“The pictures I lusted after were colour reproductions of European masterpieces. From them I learned early on to mispronounce the names of Giorgione, Mantegna, Botticelli, Ghirlandaio, and Caravaggio… Even as a ten-year-old I was able to tell Hans Baldung, called Grien, from Mattias Grunewald; Frans Hals from Rembrandt; and Filppp Lippi from Cimabue—all at first glance.”

What this 10-year-old boy—and later 12- and 14- and 18-year-old boy—could not do with equal skill was develop an ethical conscience. During the same years that he craved European masterpieces he also enthusiastically joined the SS, ignored the uncle and classmates who were killed or sent to the camps, and fought not uncertainly as a Nazi in WWII. The boy with the inordinate love of masterpieces is Günter Grass, and the memoir, Peeling the Onion, is about his quick study of art, and about the much longer amount of time it took him to get around to learning moral principles.

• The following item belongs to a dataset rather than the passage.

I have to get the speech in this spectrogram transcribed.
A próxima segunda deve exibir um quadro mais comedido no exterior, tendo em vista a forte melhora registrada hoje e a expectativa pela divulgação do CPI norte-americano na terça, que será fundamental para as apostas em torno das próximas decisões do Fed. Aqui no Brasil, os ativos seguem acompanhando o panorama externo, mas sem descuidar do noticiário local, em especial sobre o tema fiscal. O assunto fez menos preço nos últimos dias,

Reading Grass’s memoir, this is what repeatedly startled and shook me (and appears to shake him now): how his aesthetics lapped his ethics again and again until some years after WWII’s end. One scene, after the war, when Grass comes across a show of Klee’s paintings and wonders a bit blithely about them, particularly stunned me. Klee’s work, of course, had been banned and derided by the Nazis, while Klee himself had been fired from his professorship in Düsseldorf and with his family had to flee to Switzerland. This, while Grass, the young veteran, wonders idly, a few years later, about the artistic value of Klee’s work.

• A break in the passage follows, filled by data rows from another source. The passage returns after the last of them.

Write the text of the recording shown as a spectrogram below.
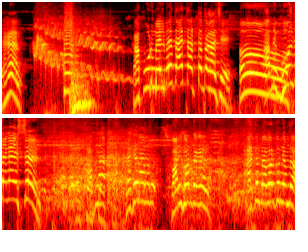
দেখেন। কাপড় মেলবে তাই তারটা টাকা আছে। ও। আপনি ভুল জায়গায় এসছেন। আপনার দেখেন আমার বাড়ি ঘর দেখেন আরকেল ব্যবহার করি আমরা।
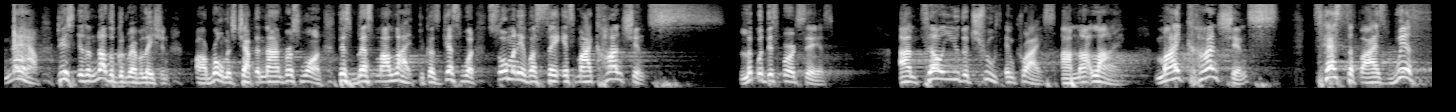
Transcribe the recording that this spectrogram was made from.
Now, this is another good revelation. Uh, Romans chapter 9, verse 1. This blessed my life because guess what? So many of us say it's my conscience. Look what this word says. I'm telling you the truth in Christ. I'm not lying. My conscience testifies with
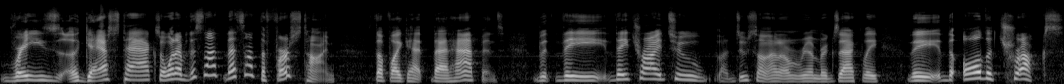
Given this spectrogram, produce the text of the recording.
raise a gas tax or whatever. That's not that's not the first time stuff like that that happens. But they they try to uh, do something. I don't remember exactly. They the, all the trucks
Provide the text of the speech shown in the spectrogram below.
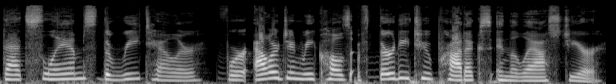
that slams the retailer for allergen recalls of 32 products in the last year.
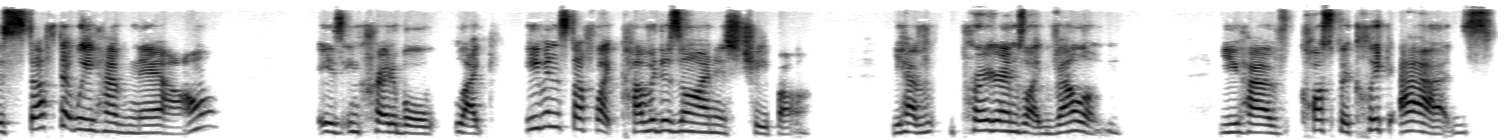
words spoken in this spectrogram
The stuff that we have now is incredible. Like even stuff like cover design is cheaper. You have programs like Vellum. You have cost per click ads.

But I shouldn’t have been so surprised by Grass’s precociously advanced aesthetics and lack of moral distinction, not in a country that had famously (maybe apocryphally) sent out its boy soldiers with Goethe and Nietzsche in their backpacks. That Kimmelman’s article concerns this same country makes his surprise at its cultural limitations somewhat, well, surprising (which is not to say that the limits of culture only makes itself known in the West; look at Iran’s love affair with poetry and its rich artistic tradition, or China’s, or anywhere, really). More interesting, to me, is Kimmelman’s discussion of the hate crime itself, and the anti-Muslim xenophobia that currently grips much of Europe. The mass immigration of Muslims to Europe in the past few decades, and the racism that often greets them, has been well-documented, not least by the Times itself. A recent book review of Christopher Caldwell’s Reflections on the Revolution in Europe: Immigration, Islam, and the West explored this wave of immigration, focusing on the ways in which Muslim immigrants have chosen not to integrate into European society—which sounds very close to offering an “excuse” for the backlash that has met them. If not xenophobic itself, the book appears to veer worryingly close, yet the Times notes this and still gives it a pretty measured review.

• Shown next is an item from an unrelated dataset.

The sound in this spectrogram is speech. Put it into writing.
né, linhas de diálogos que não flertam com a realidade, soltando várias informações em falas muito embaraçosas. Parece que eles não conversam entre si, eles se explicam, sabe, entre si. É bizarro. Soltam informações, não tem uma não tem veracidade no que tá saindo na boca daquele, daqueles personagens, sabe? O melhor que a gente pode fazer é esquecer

In any case, Kimmelman’s own conclusion at culture’s apparent lack of superhero ardor for saving us from ourselves, is this: “…while the arts won’t save us, we should save them anyway. Because the enemies of civilized society are always just outside the door.” This sounds like a war of manners. But what if those enemies, just outside the door, come armed with Bach and Mozart and Caravaggio and Goethe? To that end, what if the enemy is the great Austrian writer Peter Handke and he is defending the genocidal leader Slobodan Milosevic? As a friend put it, what if the Russian-born German man who killed the Egyptian woman had some Pushkin in his backpack, and was a devoted patron of the Hermitage, what then? That art is necessary and should be “saved” seems to me an obvious point. The more perplexing question to ask is what determines a “civilized society”? Artistic greatness or democratic inclusiveness? What is their relationship? As years of colonization has taught us, one culture’s civilization can be another culture’s ruin. As the recent murder in Dresden teaches us, one’s own civilization may not save you either.